April 09, 2005
While the buzz of the latest American hot drama (Desperate Housewives) is wearing off, it's time to remind us of a modern classic: the Sopranos.
Revolving around capo Tony Soprano, the story tells us about the middle aged family man trying to control his own family and working his way up in his extended family, the New Jersey mob. His fortune is troubled by a God-awful mother who is never satisfied, and by meat—induced anxiety attacks.
The show is carried by outstanding performances by its lead actors James Gandolfini (playing Tony Soprano) and Edie Falco (Carmela Soprano). Despite all the crimes and blasphemy, it is hard not to feel connected to their characters. If not, there is a perfect character for every age group, making the show an unlikely family program. I was convinced that with all the swearing and prostitution that the show was big amongst men, but apparently women are its most avid viewers.
The first series – supposedly what this review is about – introduces us to Tony's world. His character is quickly developed, leaving room for the numerous sideshow villains to grow up fastly and die young (and nastily). Its pro is the lack of annoying characters (of which there's one in any of the next series) though it lacks a truly binding storyline (being the first series).
The second series is probably the best so far, as it gets harder for Tony to keep his two families apart. Friends and family all become possible victims and traitors as the feds get more interest in the Sopranos' "waste disposal" company.
The third series is the reason I write this entry. I got the series for Christmas 2003 and watched it in the same break (possibly even in 2 days). Last week (in fact, after a Desperate Housewives episode) I decided to show my friend what a real good show is like, which marked the first time since that Christmas that I watched the DVDs again. The third series lacks the pace and excitement of the first two, and it's harder to like Tony himself as he starts off being a racist and ends up killing people closer to him than ever before. Still, some of the best episodes – mainly involving funerals – reside in these series, as especially the blood family relations become clearer.
The fourth series has appeared on DVD by now and brings us Joe Pantoliano in the role of Ralphie, one of the annoying characters I referred to earlier. Again less pace than the previous series, though ever so gruesome. Ralphie already appeared in series 3, but now he really makes Tony's life miserable. Still, his story is not the most shocking one in these series. The quality of the show never gets worse than that of the best Desperate Housewives episode. The same can be said for series 5, though by that time, some of the more interesting characters have joined the "witness protection" program, and the show turns its eye on a battle of the mobs, as the New York maffia gets more involved in New Jersey.

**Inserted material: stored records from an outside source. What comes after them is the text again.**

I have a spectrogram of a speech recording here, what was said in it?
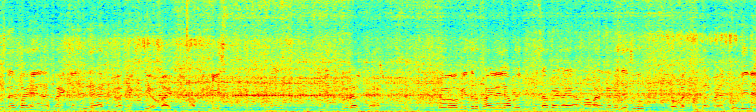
તુષારભાઈ બાઇક લઈ રહ્યા છે મારી એક્ટિવ બાઇક આપણે વીસ દોરલ તો મિત્રો ફાઇનલી આપણે તુષારભાઈના મામાના ઘરે જઈશું તો પછી તુષારભાઈને છોડીને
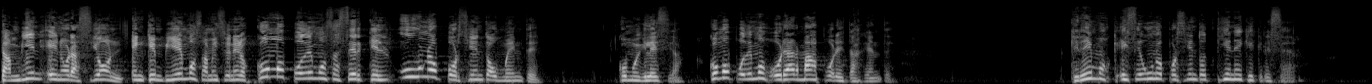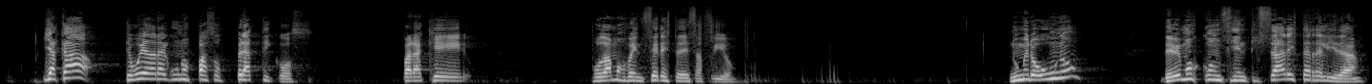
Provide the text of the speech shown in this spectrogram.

Before my laptop battery fails on me again, let me advise you to follow the show chronologically, if you're interested. The first series is not extremely important, but a great way to get into the New Jersey maffia lifestyle. If you like any of the American shows Channel 4 currently broadcasts, you should definitely give it a go. Less long winded than Desperate Housewives and definitely less over the top than the OC, it's quality entertainment. Don't forget to stock in on pizza!